Return every entry in the listing word for word.

▽

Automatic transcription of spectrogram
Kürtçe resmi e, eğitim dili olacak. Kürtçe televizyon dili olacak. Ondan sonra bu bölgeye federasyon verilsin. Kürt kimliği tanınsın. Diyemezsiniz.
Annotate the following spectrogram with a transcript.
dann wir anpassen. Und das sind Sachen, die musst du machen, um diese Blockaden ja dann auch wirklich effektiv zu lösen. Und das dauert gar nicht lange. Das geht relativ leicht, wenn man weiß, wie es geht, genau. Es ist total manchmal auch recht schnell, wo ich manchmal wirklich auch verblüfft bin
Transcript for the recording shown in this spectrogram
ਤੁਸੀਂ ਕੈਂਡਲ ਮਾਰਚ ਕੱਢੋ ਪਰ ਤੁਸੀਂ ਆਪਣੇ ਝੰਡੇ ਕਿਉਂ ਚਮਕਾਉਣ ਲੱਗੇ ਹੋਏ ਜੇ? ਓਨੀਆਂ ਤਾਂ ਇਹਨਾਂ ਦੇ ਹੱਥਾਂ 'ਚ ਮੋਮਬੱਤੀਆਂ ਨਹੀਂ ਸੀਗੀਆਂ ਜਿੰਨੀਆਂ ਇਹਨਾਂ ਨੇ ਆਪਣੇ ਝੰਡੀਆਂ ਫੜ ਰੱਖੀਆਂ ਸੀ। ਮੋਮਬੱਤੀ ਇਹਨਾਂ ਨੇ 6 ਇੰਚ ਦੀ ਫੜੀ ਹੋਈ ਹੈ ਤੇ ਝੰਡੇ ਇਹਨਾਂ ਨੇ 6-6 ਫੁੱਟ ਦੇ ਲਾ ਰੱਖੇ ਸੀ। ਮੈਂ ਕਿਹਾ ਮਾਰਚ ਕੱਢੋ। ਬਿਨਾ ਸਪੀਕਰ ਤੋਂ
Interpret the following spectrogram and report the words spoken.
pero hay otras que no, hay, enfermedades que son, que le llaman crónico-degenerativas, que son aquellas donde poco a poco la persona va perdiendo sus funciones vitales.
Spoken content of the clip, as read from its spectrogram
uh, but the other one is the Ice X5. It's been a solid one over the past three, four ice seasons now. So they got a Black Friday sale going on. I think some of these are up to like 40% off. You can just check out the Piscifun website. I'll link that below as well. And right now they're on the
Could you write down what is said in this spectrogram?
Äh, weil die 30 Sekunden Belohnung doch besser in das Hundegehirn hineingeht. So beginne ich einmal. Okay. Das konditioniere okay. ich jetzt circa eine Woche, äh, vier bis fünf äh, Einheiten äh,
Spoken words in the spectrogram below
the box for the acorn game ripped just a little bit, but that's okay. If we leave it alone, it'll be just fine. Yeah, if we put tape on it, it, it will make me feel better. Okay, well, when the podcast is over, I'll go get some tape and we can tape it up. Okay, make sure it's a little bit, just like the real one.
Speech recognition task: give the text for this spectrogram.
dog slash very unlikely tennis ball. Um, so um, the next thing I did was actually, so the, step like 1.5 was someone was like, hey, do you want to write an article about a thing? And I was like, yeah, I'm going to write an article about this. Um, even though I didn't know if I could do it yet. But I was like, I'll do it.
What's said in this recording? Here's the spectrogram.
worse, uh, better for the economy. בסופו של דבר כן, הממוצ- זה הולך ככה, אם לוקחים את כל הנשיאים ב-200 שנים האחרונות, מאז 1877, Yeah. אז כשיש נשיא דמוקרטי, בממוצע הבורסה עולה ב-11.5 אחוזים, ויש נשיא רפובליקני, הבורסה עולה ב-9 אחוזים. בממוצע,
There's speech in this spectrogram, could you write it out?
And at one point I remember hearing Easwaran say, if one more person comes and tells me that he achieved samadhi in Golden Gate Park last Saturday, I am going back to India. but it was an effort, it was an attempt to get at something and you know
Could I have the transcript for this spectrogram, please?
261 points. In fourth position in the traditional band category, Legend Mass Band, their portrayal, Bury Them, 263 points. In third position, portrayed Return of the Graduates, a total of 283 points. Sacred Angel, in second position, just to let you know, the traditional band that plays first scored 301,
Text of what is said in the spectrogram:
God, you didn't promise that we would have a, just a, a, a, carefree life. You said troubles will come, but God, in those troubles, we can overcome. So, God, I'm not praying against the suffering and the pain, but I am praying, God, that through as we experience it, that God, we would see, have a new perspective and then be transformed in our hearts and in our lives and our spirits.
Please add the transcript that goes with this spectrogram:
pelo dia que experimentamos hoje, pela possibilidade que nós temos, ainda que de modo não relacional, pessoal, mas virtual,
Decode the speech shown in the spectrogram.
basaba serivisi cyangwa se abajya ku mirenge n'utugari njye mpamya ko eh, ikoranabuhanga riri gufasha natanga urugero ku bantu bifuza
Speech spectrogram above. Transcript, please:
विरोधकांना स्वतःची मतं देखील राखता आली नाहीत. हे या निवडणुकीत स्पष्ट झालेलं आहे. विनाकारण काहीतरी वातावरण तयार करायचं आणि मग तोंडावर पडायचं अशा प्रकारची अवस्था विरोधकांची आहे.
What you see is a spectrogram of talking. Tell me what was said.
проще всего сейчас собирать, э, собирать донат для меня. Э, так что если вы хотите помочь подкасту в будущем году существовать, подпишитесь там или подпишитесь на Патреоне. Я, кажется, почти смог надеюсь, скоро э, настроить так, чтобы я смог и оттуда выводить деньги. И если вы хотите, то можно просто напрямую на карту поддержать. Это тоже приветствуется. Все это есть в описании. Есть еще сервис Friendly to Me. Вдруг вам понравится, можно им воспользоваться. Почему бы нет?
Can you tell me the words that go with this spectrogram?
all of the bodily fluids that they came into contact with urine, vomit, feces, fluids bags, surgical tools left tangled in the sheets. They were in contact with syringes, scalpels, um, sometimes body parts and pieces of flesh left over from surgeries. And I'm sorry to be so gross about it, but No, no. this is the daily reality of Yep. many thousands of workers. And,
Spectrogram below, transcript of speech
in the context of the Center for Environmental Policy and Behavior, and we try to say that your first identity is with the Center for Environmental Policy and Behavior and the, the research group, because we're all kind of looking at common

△

== Response to this task ==
Automatic transcription of spectrogram
Kürtçe resmi e, eğitim dili olacak. Kürtçe televizyon dili olacak. Ondan sonra bu bölgeye federasyon verilsin. Kürt kimliği tanınsın. Diyemezsiniz.
Annotate the following spectrogram with a transcript.
dann wir anpassen. Und das sind Sachen, die musst du machen, um diese Blockaden ja dann auch wirklich effektiv zu lösen. Und das dauert gar nicht lange. Das geht relativ leicht, wenn man weiß, wie es geht, genau. Es ist total manchmal auch recht schnell, wo ich manchmal wirklich auch verblüfft bin
Transcript for the recording shown in this spectrogram
ਤੁਸੀਂ ਕੈਂਡਲ ਮਾਰਚ ਕੱਢੋ ਪਰ ਤੁਸੀਂ ਆਪਣੇ ਝੰਡੇ ਕਿਉਂ ਚਮਕਾਉਣ ਲੱਗੇ ਹੋਏ ਜੇ? ਓਨੀਆਂ ਤਾਂ ਇਹਨਾਂ ਦੇ ਹੱਥਾਂ 'ਚ ਮੋਮਬੱਤੀਆਂ ਨਹੀਂ ਸੀਗੀਆਂ ਜਿੰਨੀਆਂ ਇਹਨਾਂ ਨੇ ਆਪਣੇ ਝੰਡੀਆਂ ਫੜ ਰੱਖੀਆਂ ਸੀ। ਮੋਮਬੱਤੀ ਇਹਨਾਂ ਨੇ 6 ਇੰਚ ਦੀ ਫੜੀ ਹੋਈ ਹੈ ਤੇ ਝੰਡੇ ਇਹਨਾਂ ਨੇ 6-6 ਫੁੱਟ ਦੇ ਲਾ ਰੱਖੇ ਸੀ। ਮੈਂ ਕਿਹਾ ਮਾਰਚ ਕੱਢੋ। ਬਿਨਾ ਸਪੀਕਰ ਤੋਂ
Interpret the following spectrogram and report the words spoken.
pero hay otras que no, hay, enfermedades que son, que le llaman crónico-degenerativas, que son aquellas donde poco a poco la persona va perdiendo sus funciones vitales.
Spoken content of the clip, as read from its spectrogram
uh, but the other one is the Ice X5. It's been a solid one over the past three, four ice seasons now. So they got a Black Friday sale going on. I think some of these are up to like 40% off. You can just check out the Piscifun website. I'll link that below as well. And right now they're on the
Could you write down what is said in this spectrogram?
Äh, weil die 30 Sekunden Belohnung doch besser in das Hundegehirn hineingeht. So beginne ich einmal. Okay. Das konditioniere okay. ich jetzt circa eine Woche, äh, vier bis fünf äh, Einheiten äh,
Spoken words in the spectrogram below
the box for the acorn game ripped just a little bit, but that's okay. If we leave it alone, it'll be just fine. Yeah, if we put tape on it, it, it will make me feel better. Okay, well, when the podcast is over, I'll go get some tape and we can tape it up. Okay, make sure it's a little bit, just like the real one.
Speech recognition task: give the text for this spectrogram.
dog slash very unlikely tennis ball. Um, so um, the next thing I did was actually, so the, step like 1.5 was someone was like, hey, do you want to write an article about a thing? And I was like, yeah, I'm going to write an article about this. Um, even though I didn't know if I could do it yet. But I was like, I'll do it.
What's said in this recording? Here's the spectrogram.
worse, uh, better for the economy. בסופו של דבר כן, הממוצ- זה הולך ככה, אם לוקחים את כל הנשיאים ב-200 שנים האחרונות, מאז 1877, Yeah. אז כשיש נשיא דמוקרטי, בממוצע הבורסה עולה ב-11.5 אחוזים, ויש נשיא רפובליקני, הבורסה עולה ב-9 אחוזים. בממוצע,
There's speech in this spectrogram, could you write it out?
And at one point I remember hearing Easwaran say, if one more person comes and tells me that he achieved samadhi in Golden Gate Park last Saturday, I am going back to India. but it was an effort, it was an attempt to get at something and you know
Could I have the transcript for this spectrogram, please?
261 points. In fourth position in the traditional band category, Legend Mass Band, their portrayal, Bury Them, 263 points. In third position, portrayed Return of the Graduates, a total of 283 points. Sacred Angel, in second position, just to let you know, the traditional band that plays first scored 301,
Text of what is said in the spectrogram:
God, you didn't promise that we would have a, just a, a, a, carefree life. You said troubles will come, but God, in those troubles, we can overcome. So, God, I'm not praying against the suffering and the pain, but I am praying, God, that through as we experience it, that God, we would see, have a new perspective and then be transformed in our hearts and in our lives and our spirits.
Please add the transcript that goes with this spectrogram:
pelo dia que experimentamos hoje, pela possibilidade que nós temos, ainda que de modo não relacional, pessoal, mas virtual,
Decode the speech shown in the spectrogram.
basaba serivisi cyangwa se abajya ku mirenge n'utugari njye mpamya ko eh, ikoranabuhanga riri gufasha natanga urugero ku bantu bifuza
Speech spectrogram above. Transcript, please:
विरोधकांना स्वतःची मतं देखील राखता आली नाहीत. हे या निवडणुकीत स्पष्ट झालेलं आहे. विनाकारण काहीतरी वातावरण तयार करायचं आणि मग तोंडावर पडायचं अशा प्रकारची अवस्था विरोधकांची आहे.
What you see is a spectrogram of talking. Tell me what was said.
проще всего сейчас собирать, э, собирать донат для меня. Э, так что если вы хотите помочь подкасту в будущем году существовать, подпишитесь там или подпишитесь на Патреоне. Я, кажется, почти смог надеюсь, скоро э, настроить так, чтобы я смог и оттуда выводить деньги. И если вы хотите, то можно просто напрямую на карту поддержать. Это тоже приветствуется. Все это есть в описании. Есть еще сервис Friendly to Me. Вдруг вам понравится, можно им воспользоваться. Почему бы нет?
Can you tell me the words that go with this spectrogram?
all of the bodily fluids that they came into contact with urine, vomit, feces, fluids bags, surgical tools left tangled in the sheets. They were in contact with syringes, scalpels, um, sometimes body parts and pieces of flesh left over from surgeries. And I'm sorry to be so gross about it, but No, no. this is the daily reality of Yep. many thousands of workers. And,
Spectrogram below, transcript of speech
in the context of the Center for Environmental Policy and Behavior, and we try to say that your first identity is with the Center for Environmental Policy and Behavior and the, the research group, because we're all kind of looking at common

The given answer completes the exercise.